Stored entries
↓↓↓
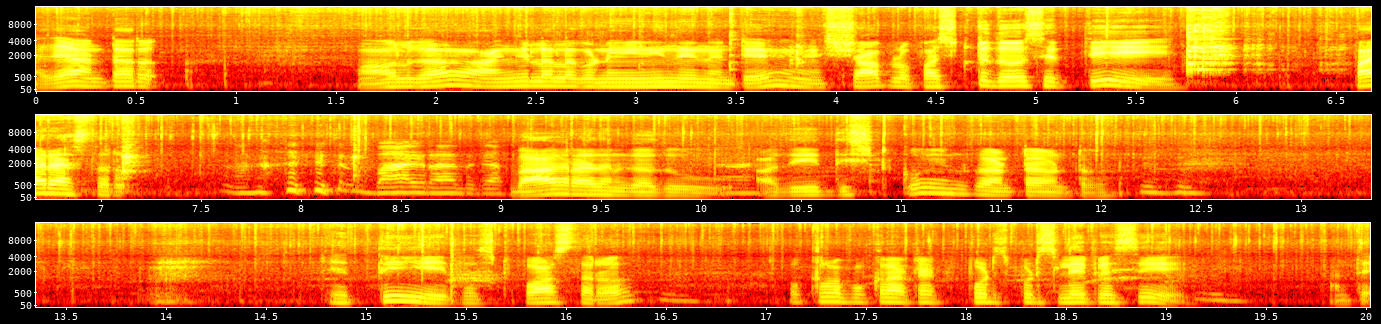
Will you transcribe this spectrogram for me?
అదే అంటారు. మామూలుగా అంగిళ్ళలో కూడా నేను ఏంటంటే షాప్లో ఫస్ట్ దోశ ఎత్తి పారేస్తారు. బాగా రాదని కాదు. అది దిష్టికో ఇంకా అంటా ఉంటారు. ఎత్తి ఫస్ట్ పోస్తారు. ముక్కలు ముక్కలు అట్ట పొడిచి పొడిచి లేపేసి అంతే.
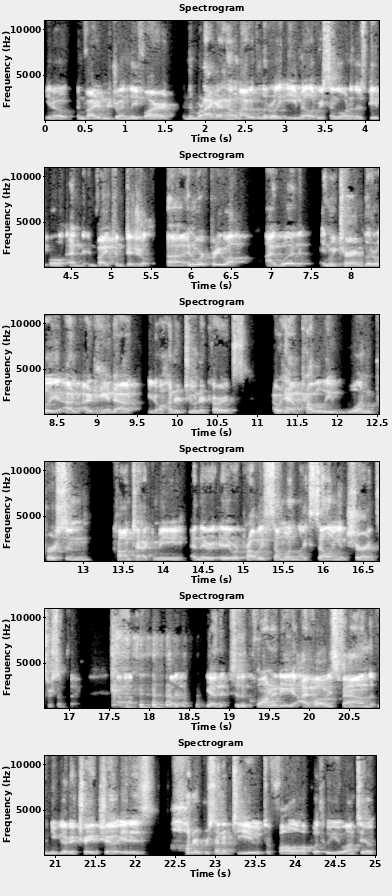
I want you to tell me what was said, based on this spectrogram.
you know, invite them to join LeafWire. And then when I got home, I would literally email every single one of those people and invite them digitally uh, and work pretty well. I would, in return, literally, I'd, I'd hand out, you know, 100, 200 cards. I would have probably one person contact me, and they, they were probably someone like selling insurance or something. Uh, but yeah, so the quantity, I've always found that when you go to trade show, it is 100% up to you to follow up with who you want to.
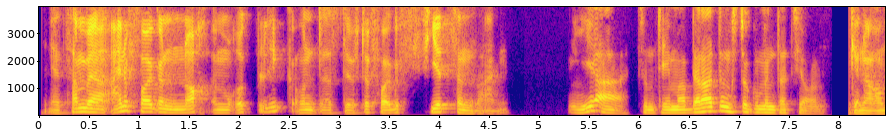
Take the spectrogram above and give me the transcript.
Jetzt haben wir eine Folge noch im Rückblick und das dürfte Folge 14 sein. Ja, zum Thema Beratungsdokumentation. Genau,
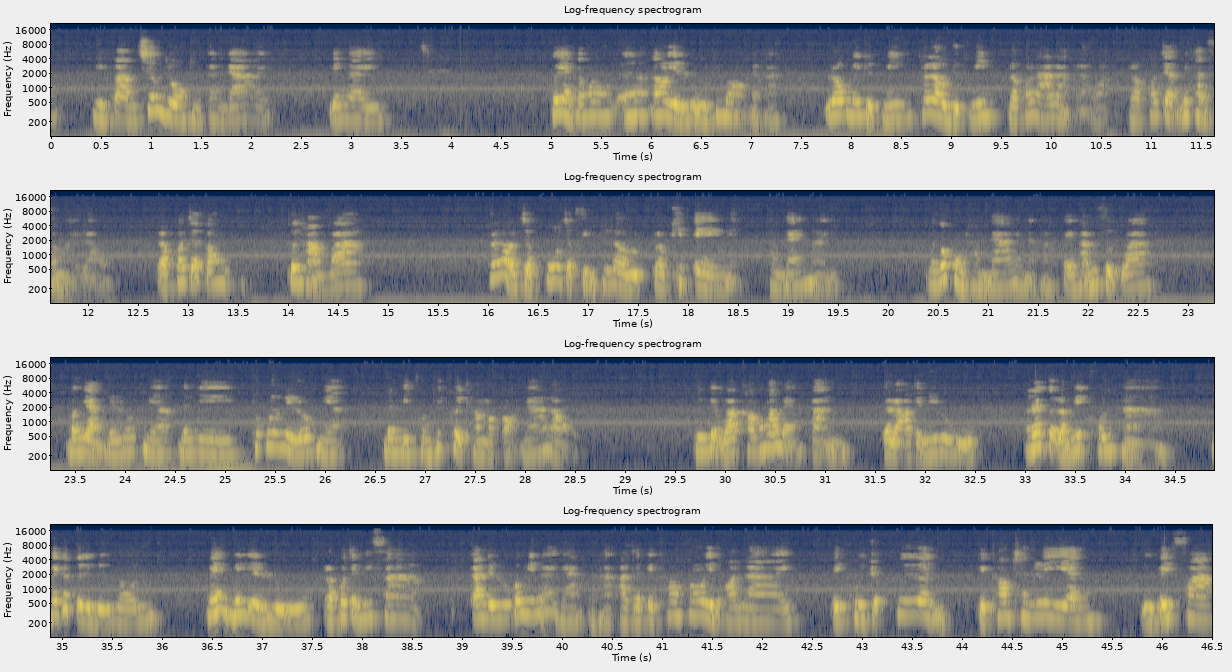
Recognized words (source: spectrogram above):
มีความเชื่อมโยงถึงกันได้ ยังไง ก็ยังต้องต้องเรียนรู้ที่บอกนะคะ โลกไม่หยุดนิ่ง ถ้าเราหยุดนิ่งเราก็ล้าหลังแล้วอะเราก็จะไม่ทันสมัยเรา เราก็จะต้องคือถามว่า ถ้าเราจะพูดจากสิ่งที่เราเราคิดเองเนี่ยทำได้ไหม มันก็คงทำได้นะคะแต่ความรู้สึกว่าบางอย่างในโลกเนี้ย มันมีทุกเรื่องในโลกเนี้ย มันมีคนที่เคยทำมาก่อนหน้าเราเพียงแต่ว่าเขาก็มาแบ่งปัน แต่เราอาจจะไม่รู้ถ้าเกิดเราไม่ค้นหา ไม่กระตือรือร้น ไม่ไม่เรียนรู้ เราก็จะไม่ทราบ การเรียนรู้ก็มีหลายอย่างนะคะ อาจจะไปเข้าห้องเรียนออนไลน์ ไปคุยกับเพื่อน ไปเข้าชั้นเรียน หรือไปฟัง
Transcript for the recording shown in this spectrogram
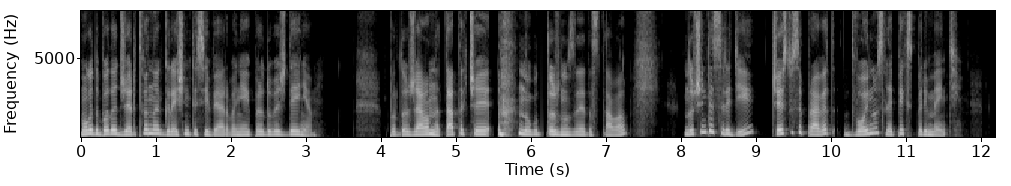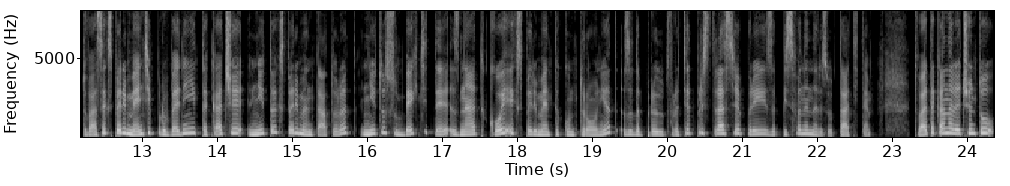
могат да бъдат жертва на грешните си вярвания и предубеждения. Продължавам нататък, че много тъжно за да става. В научните среди често се правят двойно слепи експерименти. Това са експерименти, проведени така, че нито експериментаторът, нито субектите знаят кой експеримент е контролният, за да предотвратят пристрастия при записване на резултатите. Това е така нареченото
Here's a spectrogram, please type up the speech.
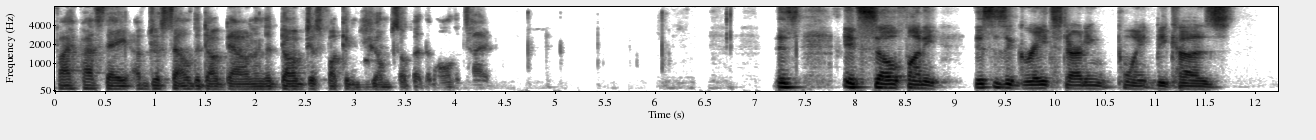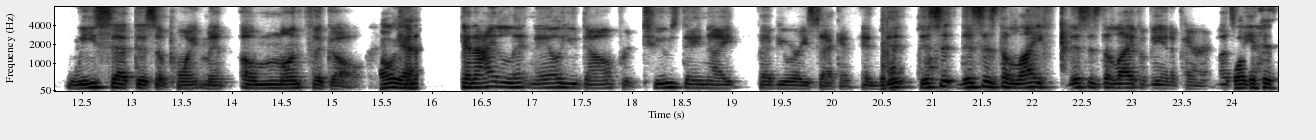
five past eight. I've just settled the dog down, and the dog just fucking jumps up at them all the time. It's it's so funny. This is a great starting point because we set this appointment a month ago. Oh yeah. Can, can I nail you down for Tuesday night, February second? And yeah. this, is this is the life. This is the life of being a parent. Let's. Well, this is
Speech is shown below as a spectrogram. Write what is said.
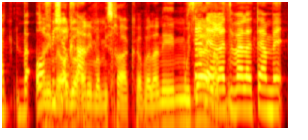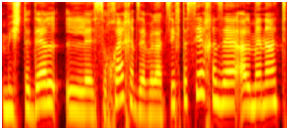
את, באופי אני שלך. מאוד, אני במשחק, אבל אני מודע אליו. בסדר, אבל אתה משתדל לשוחח את זה ולהציף את השיח הזה על מנת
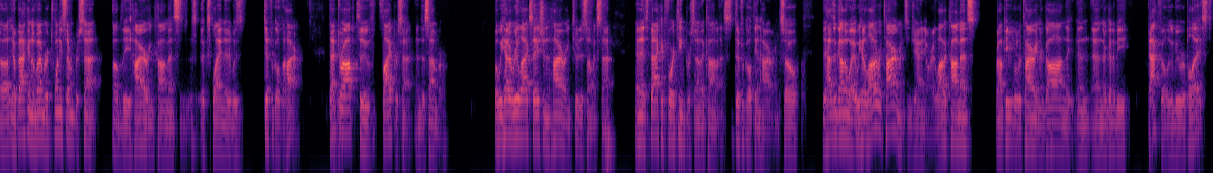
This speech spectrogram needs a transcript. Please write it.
uh, you know, back in November, 27% of the hiring comments explained that it was difficult to hire. That dropped to 5% in December. But we had a relaxation in hiring too, to some extent. And it's back at 14% of the comments, difficulty in hiring. So it hasn't gone away. We had a lot of retirements in January, a lot of comments around people retiring, they're gone, and, and they're going to be backfilled, they're going to be replaced.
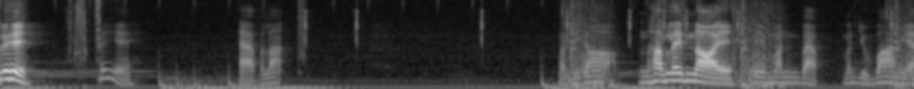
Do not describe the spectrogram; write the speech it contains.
ดินี่แอบละ นี้ก็น่าเล่นหน่อยนี่มันแบบมันอยู่บ้านไง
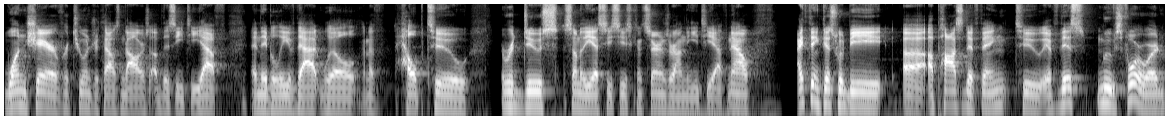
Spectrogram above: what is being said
one share for two hundred thousand dollars of this ETF, and they believe that will kind of help to reduce some of the SEC's concerns around the ETF. Now, I think this would be uh, a positive thing to if this moves forward.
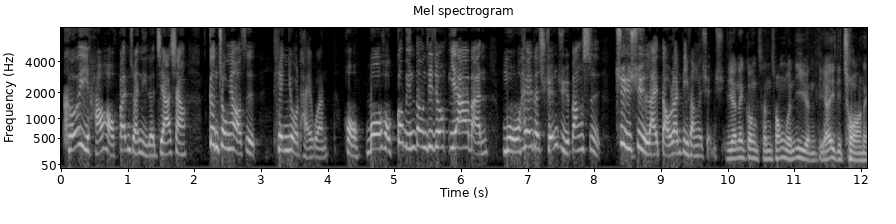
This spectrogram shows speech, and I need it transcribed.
可以好好翻转你的家乡，更重要的是天佑台湾。吼，无和国民党这种压蛮抹黑的选举方式继续来捣乱地方的选举。你安尼讲，陈崇文议员底下一直抓呢。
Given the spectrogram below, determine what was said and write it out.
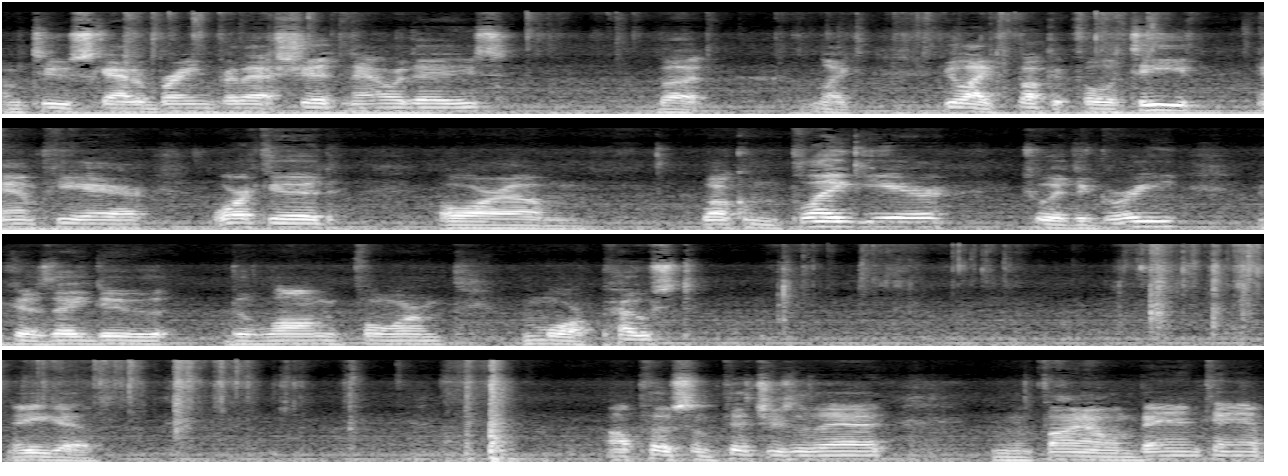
I'm too scatterbrained for that shit nowadays. But, like, if you like Bucket Full of Teeth, Ampere, Orchid, or um, Welcome to Plague Year to a degree, because they do the long form, more post there you go. I'll post some pictures of that. You can find it on Bandcamp.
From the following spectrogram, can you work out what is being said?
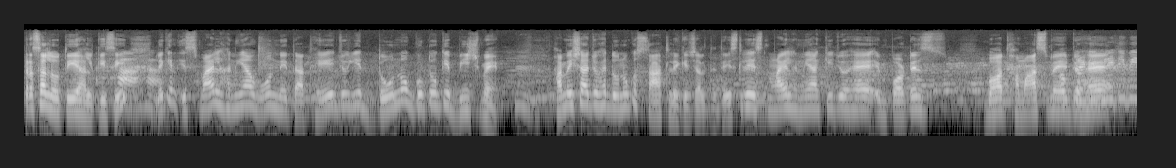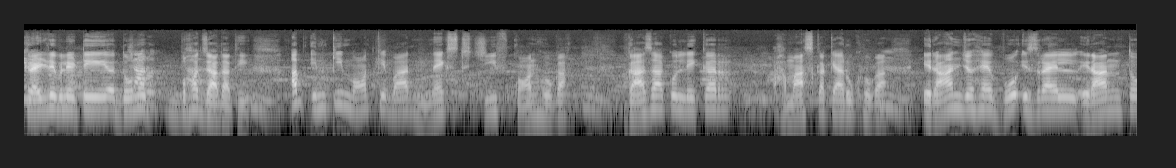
ट्रसल होती है हल्की सी हाँ, हाँ. लेकिन इस्माइल हनिया वो नेता थे जो ये दोनों गुटों के बीच में हमेशा जो है दोनों को साथ लेके चलते थे। इसलिए इस्माइल हनिया की जो है इम्पोर्टेंस बहुत हमास में जो है क्रेडिबिलिटी दोनों बहुत। ज़्यादा थी। अब इनकी मौत के बाद नेक्स्ट चीफ कौन होगा? गाज़ा को लेकर हमास का क्या रुख होगा? हम्म। ईरान जो है वो इसराइल ईरान तो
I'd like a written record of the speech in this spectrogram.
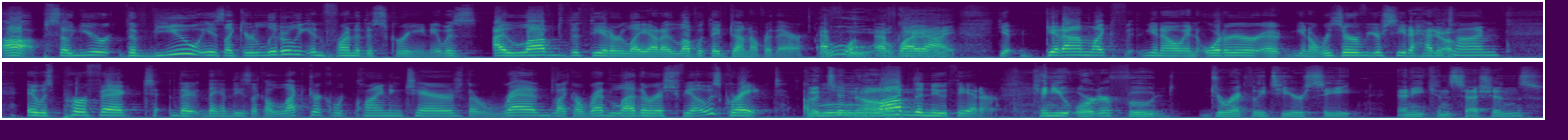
up. So you're the view is like you're literally in front of the screen. It was I loved the theater layout. I love what they've done over there. Ooh, FY, okay. FYI. Yep, get on like you know in order uh, you know reserve your seat ahead Yep. of time. It was perfect. They they have these like electric reclining chairs. They're red, like a red leatherish feel. It was great. Good to know. Love the new theater. Can you order food directly to your seat? Any concessions?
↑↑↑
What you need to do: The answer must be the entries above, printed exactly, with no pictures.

Result for this task:
Will you transcribe this spectrogram for me?
అదే అంటారు. మామూలుగా అంగిళ్ళలో కూడా నేను ఏంటంటే షాప్లో ఫస్ట్ దోశ ఎత్తి పారేస్తారు. బాగా రాదని కాదు. అది దిష్టికో ఇంకా అంటా ఉంటారు. ఎత్తి ఫస్ట్ పోస్తారు. ముక్కలు ముక్కలు అట్ట పొడిచి పొడిచి లేపేసి అంతే.
I want you to tell me what was said, based on this spectrogram.
you know, invite them to join LeafWire. And then when I got home, I would literally email every single one of those people and invite them digitally uh, and work pretty well. I would, in return, literally, I'd, I'd hand out, you know, 100, 200 cards. I would have probably one person contact me, and they, they were probably someone like selling insurance or something. Uh, but yeah, so the quantity, I've always found that when you go to trade show, it is 100% up to you to follow up with who you want to.
Take the spectrogram above and give me the transcript.
Jetzt haben wir eine Folge noch im Rückblick und das dürfte Folge 14 sein. Ja, zum Thema Beratungsdokumentation. Genau,
Recognized words (source: spectrogram above):
มีความเชื่อมโยงถึงกันได้ ยังไง ก็ยังต้องต้องเรียนรู้ที่บอกนะคะ โลกไม่หยุดนิ่ง ถ้าเราหยุดนิ่งเราก็ล้าหลังแล้วอะเราก็จะไม่ทันสมัยเรา เราก็จะต้องคือถามว่า ถ้าเราจะพูดจากสิ่งที่เราเราคิดเองเนี่ยทำได้ไหม มันก็คงทำได้นะคะแต่ความรู้สึกว่าบางอย่างในโลกเนี้ย มันมีทุกเรื่องในโลกเนี้ย มันมีคนที่เคยทำมาก่อนหน้าเราเพียงแต่ว่าเขาก็มาแบ่งปัน แต่เราอาจจะไม่รู้ถ้าเกิดเราไม่ค้นหา ไม่กระตือรือร้น ไม่ไม่เรียนรู้ เราก็จะไม่ทราบ การเรียนรู้ก็มีหลายอย่างนะคะ อาจจะไปเข้าห้องเรียนออนไลน์ ไปคุยกับเพื่อน ไปเข้าชั้นเรียน หรือไปฟัง
Transcript for the recording shown in this spectrogram
могат да бъдат жертва на грешните си вярвания и предубеждения. Продължавам нататък, че много тъжно за да става. В научните среди често се правят двойно слепи експерименти. Това са експерименти, проведени така, че нито експериментаторът, нито субектите знаят кой експеримент е контролният, за да предотвратят пристрастия при записване на резултатите. Това е така нареченото
Here's a spectrogram, please type up the speech.
five past eight. I've just settled the dog down, and the dog just fucking jumps up at them all the time. It's it's so funny. This is a great starting point because we set this appointment a month ago. Oh yeah. Can, can I nail you down for Tuesday night, February second? And yeah. this, is this is the life. This is the life of being a parent. Let's. Well, this is
Speech is shown below as a spectrogram. Write what is said.
את, באופי אני שלך. מאוד, אני במשחק, אבל אני מודע אליו. בסדר, אבל אתה משתדל לשוחח את זה ולהציף את השיח הזה על מנת
This speech spectrogram needs a transcript. Please write it.
uh, you know, back in November, 27% of the hiring comments explained that it was difficult to hire. That dropped to 5% in December. But we had a relaxation in hiring too, to some extent. And it's back at 14% of the comments, difficulty in hiring. So it hasn't gone away. We had a lot of retirements in January, a lot of comments around people retiring, they're gone, and, and they're going to be backfilled, they're going to be replaced.
Do not describe the spectrogram; write the speech it contains.
ดินี่แอบละ นี้ก็น่าเล่นหน่อยนี่มันแบบมันอยู่บ้านไง
Spectrogram above: what is being said
one share for two hundred thousand dollars of this ETF, and they believe that will kind of help to reduce some of the SEC's concerns around the ETF. Now, I think this would be uh, a positive thing to if this moves forward.
This spectrogram shows speech, and I need it transcribed.
可以好好翻转你的家乡，更重要的是天佑台湾。吼，无和国民党这种压蛮抹黑的选举方式继续来捣乱地方的选举。你安尼讲，陈崇文议员底下一直抓呢。
Given the spectrogram below, determine what was said and write it out.
I'm too scatterbrained for that shit nowadays. But, like, if you like Bucket Full of Teeth, Ampere, Orchid, or um, Welcome to Plague Year to a degree, because they do the long form, more post there you go. I'll post some pictures of that. You can find it on Bandcamp.
From the following spectrogram, can you work out what is being said?
ट्रसल होती है हल्की सी हाँ, हाँ. लेकिन इस्माइल हनिया वो नेता थे जो ये दोनों गुटों के बीच में हमेशा जो है दोनों को साथ लेके चलते थे। इसलिए इस्माइल हनिया की जो है इम्पोर्टेंस बहुत हमास में जो है क्रेडिबिलिटी दोनों बहुत। ज़्यादा थी। अब इनकी मौत के बाद नेक्स्ट चीफ कौन होगा? गाज़ा को लेकर हमास का क्या रुख होगा? हम्म। ईरान जो है वो इसराइल ईरान तो
I'd like a written record of the speech in this spectrogram.
up. So you're the view is like you're literally in front of the screen. It was I loved the theater layout. I love what they've done over there. Ooh, FY, okay. FYI. Yep, get on like you know in order uh, you know reserve your seat ahead Yep. of time. It was perfect. They they have these like electric reclining chairs. They're red, like a red leatherish feel. It was great. Good to know. Love the new theater. Can you order food directly to your seat? Any concessions?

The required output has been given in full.